Anyone taking their theoretical test to get a German driver’s licence on or after April 1st has a bit more prep work to do. There will be a total of 61 more questions added to the test, both for a regular licence and several special categories. 

‘Blitzermarathon’ hunts down speeders

Anyone on the road can expect more speed checks and speed traps as part of the European Speedweek from April 15th to 21st, 2024 (Monday to Sunday). 

This includes the speed camera marathon (Blitzermarathon) on Friday, April 19th. So drivers, be sure to take your foot off the gas and keep an eye on the speedometer. Otherwise you’ll lose money and possibly even your license.

New Deutschlandticket for students 

Starting with the new semester in April, many universities in Germany will be offering their students the Deutschlandticket for nationwide public transport for €29.40 per month.

The ticket, which normally costs €49, allows for unlimited travel on the U-Bahn, S-Bahn, trams and regional trains.

Qualification allowance

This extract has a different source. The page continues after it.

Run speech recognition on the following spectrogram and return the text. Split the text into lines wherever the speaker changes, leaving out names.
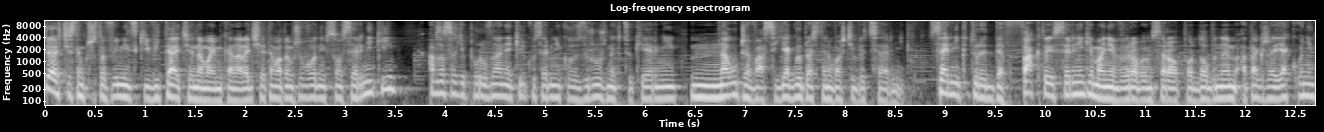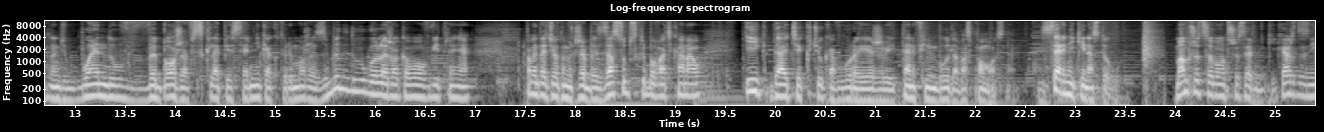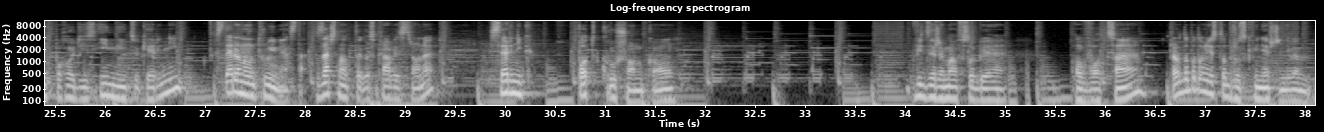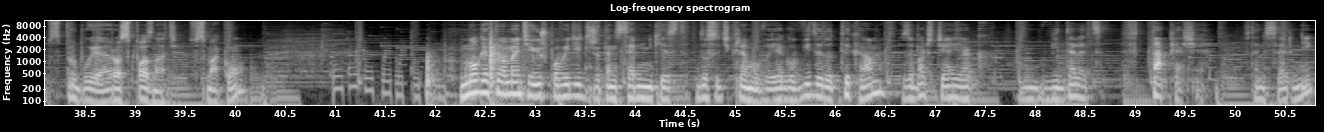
Cześć, jestem Krzysztof Winicki, witajcie na moim kanale. Dzisiaj tematem przewodnim są serniki, a w zasadzie porównanie kilku serników z różnych cukierni. Mm, Nauczę Was, jak wybrać ten właściwy sernik. Sernik, który de facto jest sernikiem, a nie wyrobem seropodobnym, a także jak uniknąć błędów w wyborze w sklepie sernika, który może zbyt długo leżał koło w witrynie. Pamiętajcie o tym, żeby zasubskrybować kanał i dajcie kciuka w górę, jeżeli ten film był dla Was pomocny. Serniki na stół. Mam przed sobą trzy serniki. Każdy z nich pochodzi z innej cukierni z terenu Trójmiasta. Zacznę od tego z prawej strony. Sernik pod kruszonką. Widzę, że ma w sobie owoce. Prawdopodobnie jest to brzoskwinia, jeszcze nie wiem, spróbuję rozpoznać w smaku. Mogę w tym momencie już powiedzieć, że ten sernik jest dosyć kremowy. Ja go widzę, dotykam. Zobaczcie, jak widelec wtapia się w ten sernik.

The so-called qualification allowance (Qualifizierungsgeld), which will be available from April 1st, is intended to provide employees with financial support to participate in further training measures. It acts as a kind of wage replacement so that employees can be released from work and continue their training while keeping their job.

The aim is to increase employees’ professional skills and adaptability and to prepare them for any changes in their field of work. The grant facilitates access to further vocational training and is intended to help secure and improve employability.

READ ALSO: What is Germany’s ‘qualification allowance’ to upskill employees?

Mobility allowance for trainees

From April, Azubis (short for Auszubildende, or trainees getting their official qualification) whose company is far away from their place of residence will be entitled to a mobility allowance. Two family trips home per month will be covered in the first year of training.

The allowance is primarily intended to cover the mobility needs of people who need more money for professional, social or health reasons.

Students and trainees in Germany will soon have more affordable mobility options. Photo by Kirill KUDRYAVTSEV / AFP

Minimum wage increases in two sectors

As of April, painters or varnishers who have completed an Ausbildung (training) in their fields will receive at least €15 per hour, while unskilled workers in this sector will get at least €13 per hour.

For security staff at airports in Bavaria (except Munich Airport), Mecklenburg-Western Pomerania, Saxony, Saxony-Anhalt and Thuringia, the minimum wage will rise to €18.32 if they have passed the official examination to become an aviation security screener. All other security staff will then receive €16.95.

The general minimum wage in Germany is currently €12.41 per hour.

New international train routes connecting Germany with Austria and Italy

Starting April 8th, the first of a series of new trains from Austrian national railways (ÖBB) will operate on routes such as Munich-Innsbruck-Bolzano, and Munich-Innsbruck.

ÖBB promises passengers a superior travel experience with upgraded amenities, including multi-adjustable seats with increased privacy, additional storage options, integrated charging stations, and improved signage for easier navigation.

Gatorade returns to Germany

Especially American readers will know of the brightly coloured sports drink Gatorade. For better or worse, it’s making its return to German shelves after a 15 year absence, with the flavours lemon, orange, “cool blue” and “tropical burst” to be available in some supermarkets starting in April.

Upcoming public holidays 

It’s no April Fool’s Joke: The first day of the month (Easter Monday) is a national public holiday. And while that’s the only official extra day off work during April, employees can enjoy an extra long night out on Tuesday, April 30th, sans guilt. That’s because Wednesday, May 1st, is Labour Day, another public holiday across Germany.

READ ALSO: What days will workers in Germany get off in 2024?